    As dog people, we immediately turned to experts to find out what this means for our pets. Poor air quality and wildfire smoke are a concern for animals, too! While wind patterns and fire behavior can change rapidly, it’s important to keep these tips in mind throughout the fire season.

    Poor air quality is a concern for our dogs just as it is for us. Luckily, the same precautions you’d take for yourself apply to our furry family members as well. If you (and your dog) live in an area affected by wildfire smoke we suggest the following.

    Safety-Dogs-Wildfire-Smoke-Protect-Air-Quality

    Safety tips for dogs when the air quality is poor

    The biggest danger to your dogs when breathing wildfire smoke comes from fine particles, which can reach deep into the lungs and cause a variety of health issues from burning eyes to chronic congestion. To keep your dog safe from the smoke-laden air, the best thing to do is keep them inside! But that’s not all.

    • Keep pets indoors with windows closed
    • Use air conditioning, if possible, to filter the air
    • Keep potty breaks short
    • Avoid long walks and other prolonged outdoor exercises
    • Keep pets well hydrated
    • Watch for signs of respiratory stress and eye inflammation. If your pet shows symptoms, see a veterinarian immediately

    Dogs susceptible to respiratory distress Just as young children and senior citizens are more at risk for harm from breathing wildfire smoke, so too are certain dogs more likely to suffer from poor quality. This includes:

    • Any dog with asthma or bronchitis
    • Brachycephalic dogs like bulldogs, Boston terriers, and pugs
    • Puppies and senior dogs

    Signs of respiratory distress in pets

    Any of these symptoms warrant an immediate trip to the vet. Don’t hesitate to take your dog in if you’re concerned.

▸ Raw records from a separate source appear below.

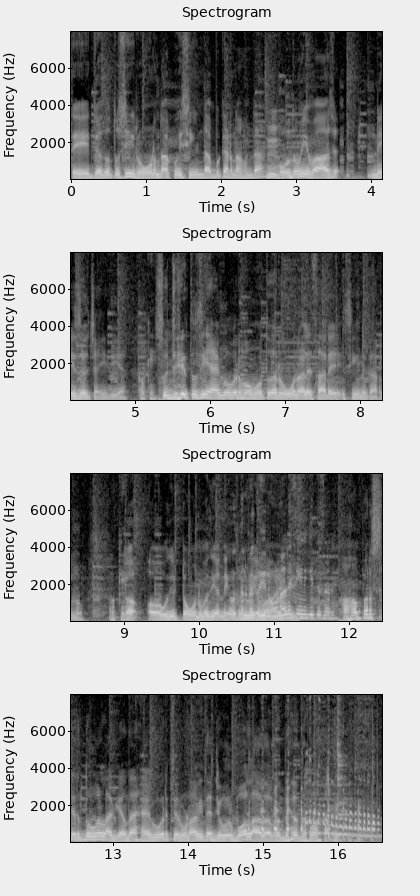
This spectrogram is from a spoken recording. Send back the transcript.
ਤੇ ਜਦੋਂ ਤੁਸੀਂ ਰੋਣ ਦਾ ਕੋਈ ਸੀਨ ਡੱਬ ਕਰਨਾ ਹੁੰਦਾ ਉਦੋਂ ਵੀ ਆਵਾਜ਼ ਨੇਜ਼ਲ ਚਾਹੀਦੀ ਹੈ. ਸੋ ਜੇ ਤੁਸੀਂ ਹੈਂਗਓਵਰ ਹੋਵੋ ਤਾਂ ਰੋਣ ਵਾਲੇ ਸਾਰੇ ਸੀਨ ਕਰ ਲਓ. ਤਾਂ ਉਹਦੀ ਟੋਨ ਵਧੀਆ ਨਿਕਲਦੀ ਉਦੋਂ ਮੈਂ ਤੁਸੀਂ ਰੋਣ ਵਾਲੇ। ਸੀਨ ਕੀਤੇ ਸਾਰੇ ਹਾਂ ਹਾਂ ਪਰ ਸਿਰ ਦੁਖਣ ਲੱਗ ਜਾਂਦਾ ਹੈਂਗਓਵਰ ਚ ਰੋਣਾ ਵੀ ਤਾਂ ਜ਼ੋਰ ਬਹੁਤ ਲੱਗਦਾ ਬੰਦੇ ਦਾ ਦਿਮਾਗ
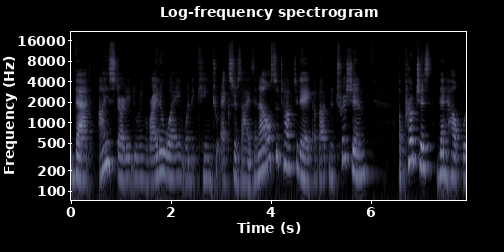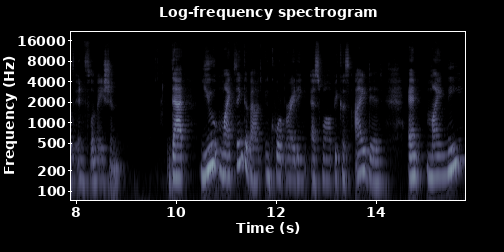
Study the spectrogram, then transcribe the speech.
that I started doing right away when it came to exercise. And I also talk today about nutrition approaches that help with inflammation that you might think about incorporating as well because I did. And my knee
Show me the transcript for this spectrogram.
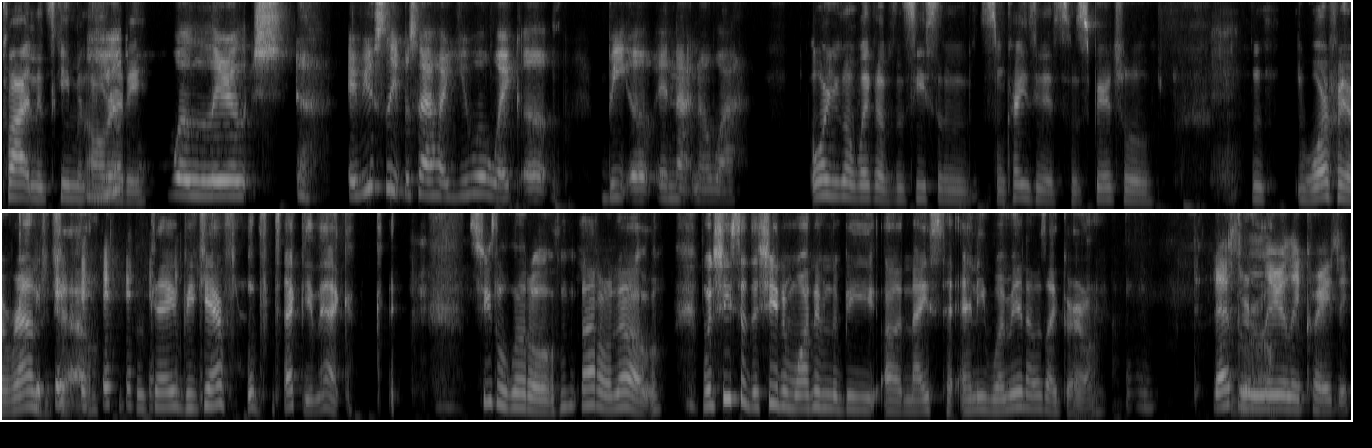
plotting and scheming already. Will literally, if you sleep beside her, you will wake up, beat up, and not know why. Or you're gonna wake up and see some some craziness, some spiritual hmm, warfare around you, child. okay, be careful, protect your neck. She's a little, I don't know. When she said that she didn't want him to be uh, nice to any women, I was like, girl. That's girl. literally crazy.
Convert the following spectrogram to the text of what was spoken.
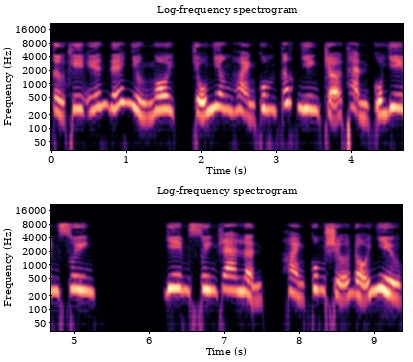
Từ khi Yến đế nhường ngôi, chủ nhân hoàng cung tất nhiên trở thành của Diêm Xuyên. Diêm Xuyên ra lệnh, hoàng cung sửa đổi nhiều,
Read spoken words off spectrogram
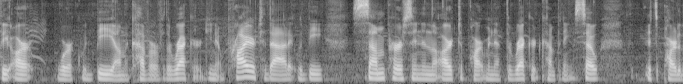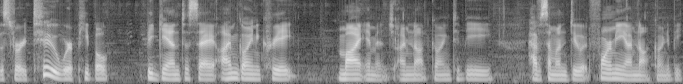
the artwork would be on the cover of the record. You know, prior to that, it would be some person in the art department at the record company. So it's part of the story, too, where people began to say, I'm going to create my image. I'm not going to be have someone do it for me. I'm not going to be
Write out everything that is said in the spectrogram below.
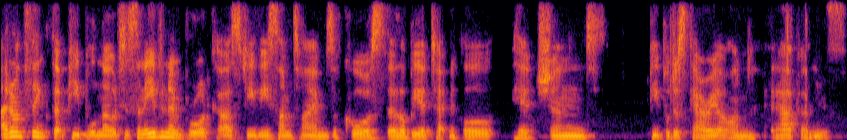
I don't think that people notice. And even in broadcast TV, sometimes, of course, there'll be a technical hitch and people just carry on. It happens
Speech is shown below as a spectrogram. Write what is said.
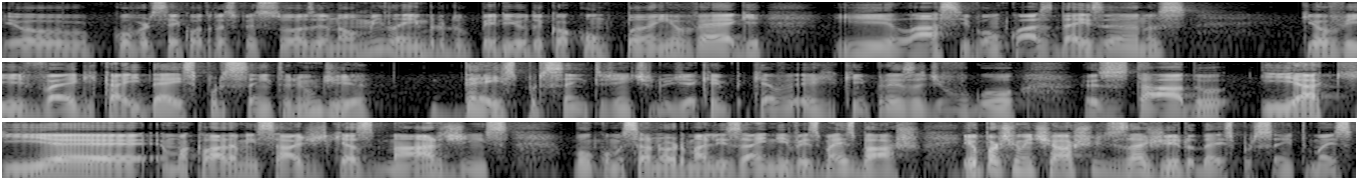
eu conversei com outras pessoas, eu não me lembro do período que eu acompanho o VEG, e lá se vão quase 10 anos, que eu vi VEG cair 10% em um dia. 10%, gente, no dia que a, que, a, empresa divulgou o resultado. E aqui é uma clara mensagem de que as margens vão começar a normalizar em níveis mais baixos. Eu, particularmente, acho de exagero 10%, mas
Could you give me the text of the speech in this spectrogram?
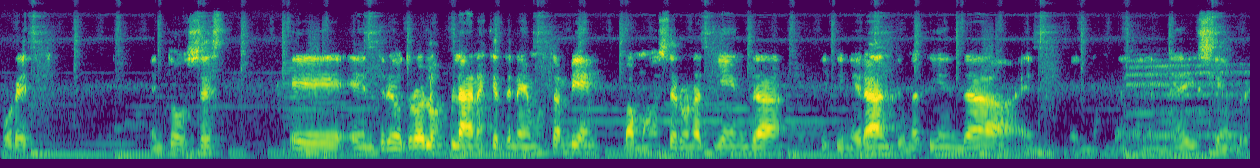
por esto. Entonces, eh, entre otros de los planes que tenemos también, vamos a hacer una tienda itinerante, una tienda en, el mes de diciembre,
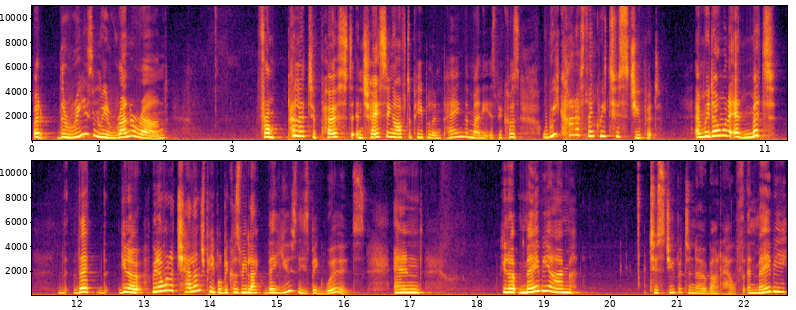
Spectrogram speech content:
But the reason we run around from pillar to post and chasing after people and paying the money is because we kind of think we're too stupid. And we don't want to admit that, you know, we don't want to challenge people because we like, they use these big words. And, you know, maybe I'm too stupid to know about health. And maybe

    • Difficulty breathing
    • Unusual or excessive coughing, sneezing, vomiting or loss of appetite
    • Swelling or inflammation of the mouth, eyes, skin or upper airway Open-mouthed breathing (especially in cats)
    • Weakness/lethargy Uncoordinated walking/unable to stand Increased salivation

    More severe side effects of smoke inhalation in dogs

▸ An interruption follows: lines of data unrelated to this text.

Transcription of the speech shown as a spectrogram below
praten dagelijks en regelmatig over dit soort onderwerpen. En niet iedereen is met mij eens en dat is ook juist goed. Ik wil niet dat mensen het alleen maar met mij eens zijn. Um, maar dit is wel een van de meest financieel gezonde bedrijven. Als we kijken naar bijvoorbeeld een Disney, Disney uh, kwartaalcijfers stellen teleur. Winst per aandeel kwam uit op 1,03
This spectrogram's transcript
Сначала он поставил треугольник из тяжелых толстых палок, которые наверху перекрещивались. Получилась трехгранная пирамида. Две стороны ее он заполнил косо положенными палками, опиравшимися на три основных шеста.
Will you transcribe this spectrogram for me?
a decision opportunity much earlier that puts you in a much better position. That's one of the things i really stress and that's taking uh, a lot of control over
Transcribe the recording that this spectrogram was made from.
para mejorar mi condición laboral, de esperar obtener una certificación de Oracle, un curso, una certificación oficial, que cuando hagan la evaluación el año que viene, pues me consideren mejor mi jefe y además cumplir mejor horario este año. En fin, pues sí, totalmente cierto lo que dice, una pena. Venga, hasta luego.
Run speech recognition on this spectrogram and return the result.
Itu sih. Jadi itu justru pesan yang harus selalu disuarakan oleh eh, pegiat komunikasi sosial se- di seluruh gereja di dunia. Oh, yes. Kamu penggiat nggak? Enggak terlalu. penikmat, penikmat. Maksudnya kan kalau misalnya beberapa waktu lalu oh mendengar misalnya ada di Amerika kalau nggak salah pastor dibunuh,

    While rare, these symptoms are particularly alarming. These are more likely to show up if your dog is inhaling vast quantities of smoke or is in very close proximity to a fire.

    • Disorientation/confusion
    • Fainting Sleepiness
    • Seizures

    If your pet is experiencing any of these symptoms, especially breathing troubles, see your veterinarian or visit an emergency vet right away.

    K9mask-dog-pollution-muzzle-air-mask

    What About air Masks for Dogs?

    In China, many dog owners have turned to air masks or “pollution masks” for their dogs to protect them from routinely heavy smog. Keep in mind that with any face mask, effectiveness is directly related to fit. One of the world’s most renowned air mask manufacturers, K9mask, is working on a “muzzle mask” specifically for dogs. Of course, whether your dog tolerates a face mask is another story altogether…

    Indoor Activities to Keep Your Dog Busy 

    If you live in an area affected by wildfire smoke, it’s a great time to brush up your dog’s training, try enrichment games, and get help from a local pet sitter or in-home daycare to keep your dog busy in the absence of outdoor walks.

    Indoor "Exercise" for your Dog Can Include 

    • Hide-and-seek
    • Puzzle toys like the classic KONG or an IQ puzzle
    • Fetch and tug
    • Teaching tricks
    • Brushing up on basic training

    If you’re feeling ambitious, or your dog is of the herding variety (hello, cattle dogs, shepherds, and collies), these activities take indoor games to the next level:

    • Flirt pole sessions
    • Nosework
    • Obstacle courses
    • Indoor agility
    • Indoor doggy exercise equipment
    • Flirt pole toy for dogs

    Stay safe out there! When the air quality is poor, keep your dog indoors as much as possible. Extra couch snuggles with your pet are never a bad idea, either. 

    Net Orders Checkout

    Item Price Qty Total
    Subtotal $0.00
    Shipping
    Total

    Shipping Address

    Shipping Methods